Alongside increases to motor vehicle levies, the ACC has proposed decreasing the average levy for employers from $0.72 to $0.67 - a 6.9 percent decrease. But earners' levy on income would be increased 2.5 percent from $1.21 to $1.24.
New Zealand has experienced a period of economic growth over the last few years, Dame Rebstock says, which has influenced people to expose themselves to "greater risk". This has resulted in increasing medical costs and "increases in weekly compensation claims."
Other factors that have influenced the proposal are "increased costs for care and support workers resulting from the pay equity settlement agree by Government," says Dame Rebstock, as well as the "introduction of free doctor visits for under-14s".
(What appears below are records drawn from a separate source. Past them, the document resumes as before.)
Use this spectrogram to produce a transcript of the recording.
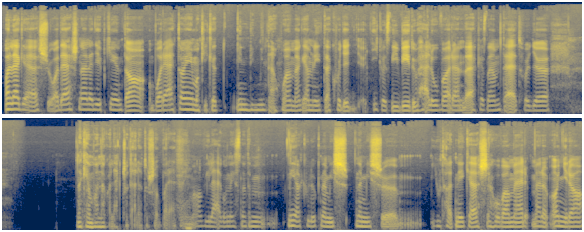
a legelső adásnál egyébként a, a barátaim, akiket mindig mindenhol megemlítek, hogy egy, egy igazi védőhálóval rendelkezem, tehát, hogy nekem vannak a legcsodálatosabb barátaim a világon, és szerintem nélkülük nem is, nem is juthatnék el sehova, mert, mert annyira,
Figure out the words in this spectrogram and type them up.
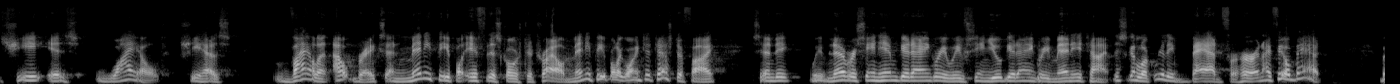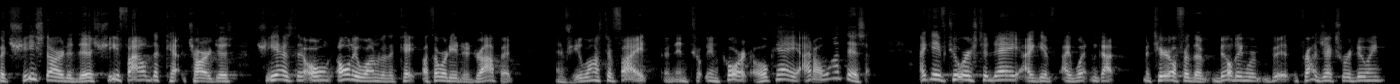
she is wild. She has violent outbreaks. And many people, if this goes to trial, many people are going to testify. Cindi, we've never seen him get angry. We've seen you get angry many times. This is going to look really bad for her. And I feel bad. But she started this. She filed the charges. She has the only one with the authority to drop it. And if she wants to fight in, in court, okay, I don't want this. I gave tours today. I give. I went and got material for the building projects we're doing.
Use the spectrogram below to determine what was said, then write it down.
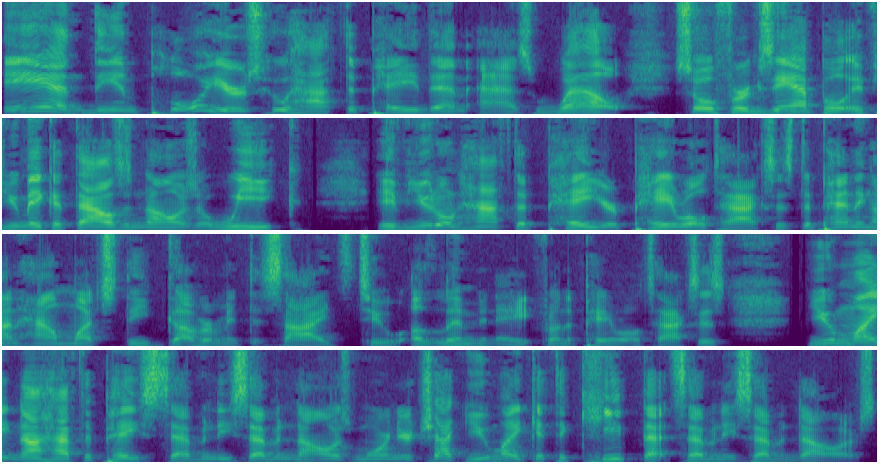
and the employers who have to pay them as well. So, for example, if you make $1,000 a week, if you don't have to pay your payroll taxes, depending on how much the government decides to eliminate from the payroll taxes, you might not have to pay $77 more in your check. You might get to keep that $77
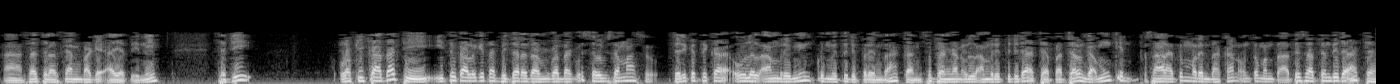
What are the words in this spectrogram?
Nah, saya jelaskan pakai ayat ini. Jadi logika tadi itu kalau kita bicara dalam konteks usul bisa masuk. Jadi ketika ulul amri minkum itu diperintahkan, sedangkan ulul amri itu tidak ada, padahal nggak mungkin pesara itu merintahkan untuk mentaati sesuatu yang tidak ada.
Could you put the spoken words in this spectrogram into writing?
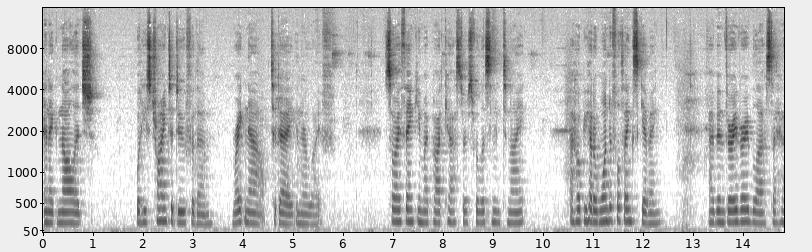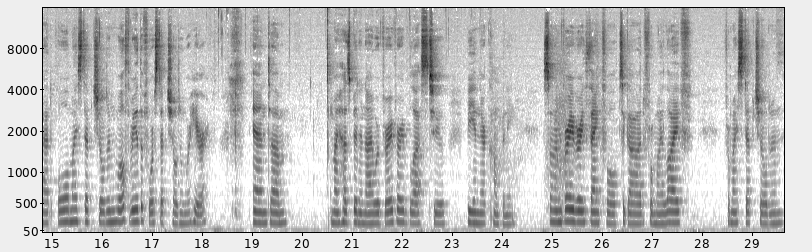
and acknowledge what He's trying to do for them right now, today, in their life. So I thank you, my podcasters, for listening tonight. I hope you had a wonderful Thanksgiving. I've been very, very blessed. I had all my stepchildren, well, three of the four stepchildren were here. And um, my husband and I were very, very blessed to be in their company. So I'm very, very thankful to God for my life, for my stepchildren,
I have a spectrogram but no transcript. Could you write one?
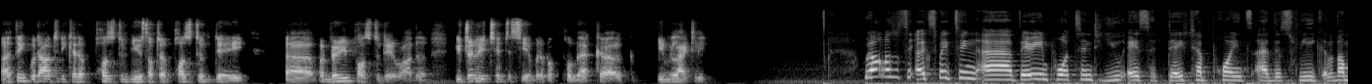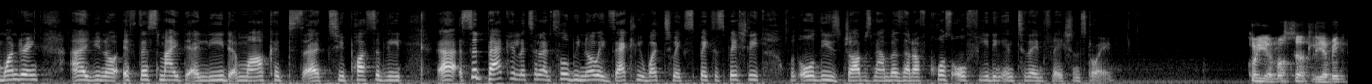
I think without any kind of positive news after a positive day, uh, a very positive day rather, you generally tend to see a bit of a pullback, uh, even likely. We're also expecting uh, very important U.S. data points uh, this week. I'm wondering, uh, you know, if this might uh, lead markets uh, to possibly uh, sit back a little until we know exactly what to expect, especially with all these jobs numbers that are, of course, all feeding into the inflation story. Oh yeah, most certainly. I mean,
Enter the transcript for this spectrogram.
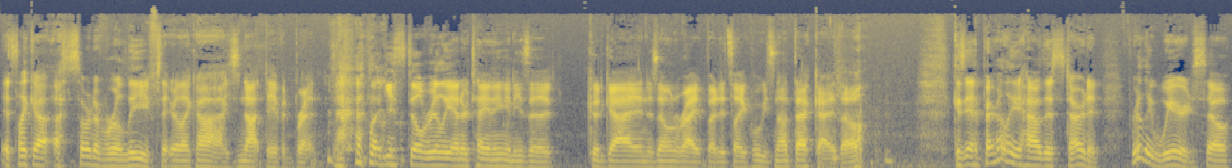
It's like a, a sort of relief that you're like, ah, oh, he's not David Brent. like he's still really entertaining and he's a good guy in his own right, but it's like, oh, he's not that guy though. Because yeah, apparently how this started, really weird. So,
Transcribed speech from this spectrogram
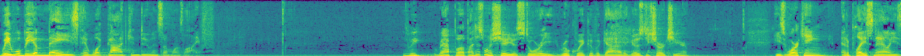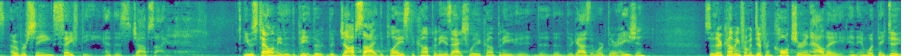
we will be amazed at what God can do in someone's life. As we wrap up, I just want to share you a story real quick of a guy that goes to church here. He's working at a place now, he's overseeing safety at this job site. He was telling me that the, the, the job site, the place, the company is actually a company, uh, the, the, the guys that work there are Asian. So they're coming from a different culture in how they, in what they do.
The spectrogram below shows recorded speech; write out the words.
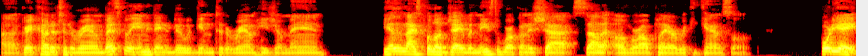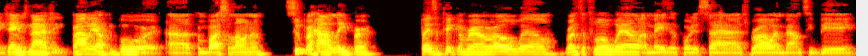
uh, great cutter to the rim. Basically, anything to do with getting to the rim, he's your man. He has a nice pull up J, but needs to work on his shot. Solid overall player, Ricky Council. 48, James Nnaji, finally off the board uh, from Barcelona. Super high leaper plays the pick and roll role well, runs the floor well, amazing for his size, raw and bouncy big.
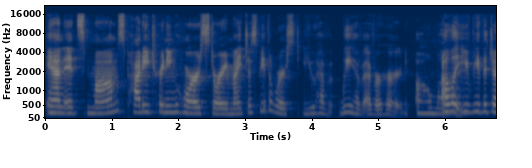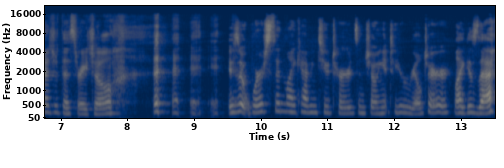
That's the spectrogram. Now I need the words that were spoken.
and it's mom's potty training horror story. Might just be the worst you have we have ever heard. Oh my! I'll let you be the judge of this, Rachel. Is it worse than like having two turds and showing it to your realtor? Like, is that?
"In addition, the impact of lower interest rates on our investments, and higher inflation forecasts, will have a significant influence on future costs," she says. "These factors need to be reflected in the levy rates now to ensure that we can support our clients' needs."
Despite the cost pressures, Dame Rebstock said the ACC's investment in injury prevention and internal changes have had a "positive impact". She said the past two years have seen higher investment returns than forecast.
"This is helping us to manage increasing costs, and, with the exception of the motor vehicle account which is slightly higher than anticipated, we have kept levies from increasing as much as we thought in 2016," she says.
How you pay your vehicle levy
You pay the ACC's motor vehicle levy either at the petrol pump - which is currently 6 cents per litre - or as part of your vehicle licence registration fee. For non-petrol vehicles, such as diesel, levies are paid entirely through registration.
Paying part of your motor vehicle levy at the petrol pump makes it "fairer for everyone on the road," says the ACC. The more you drive on New Zealand roads, it says, the "more at risk you are of an accident, and so the more you pay."
Even electric vehicles (EVs) still have to pay motor vehicle levies. EVs and plug-in hybrid electric vehicles run off an externally charged battery, and the ACC classifies them as petrol vehicles.
The reason diesel-vehicle drivers aren't charged a levy at petrol pumps is because diesel powers more than just road vehicles, such as boats and farm vehicles, and therefore it "isn't appropriate for us to add a levy at the diesel pump," says the ACC.
Instead, diesel vehicle drivers are charged the entire ACC levy when they pay for registration.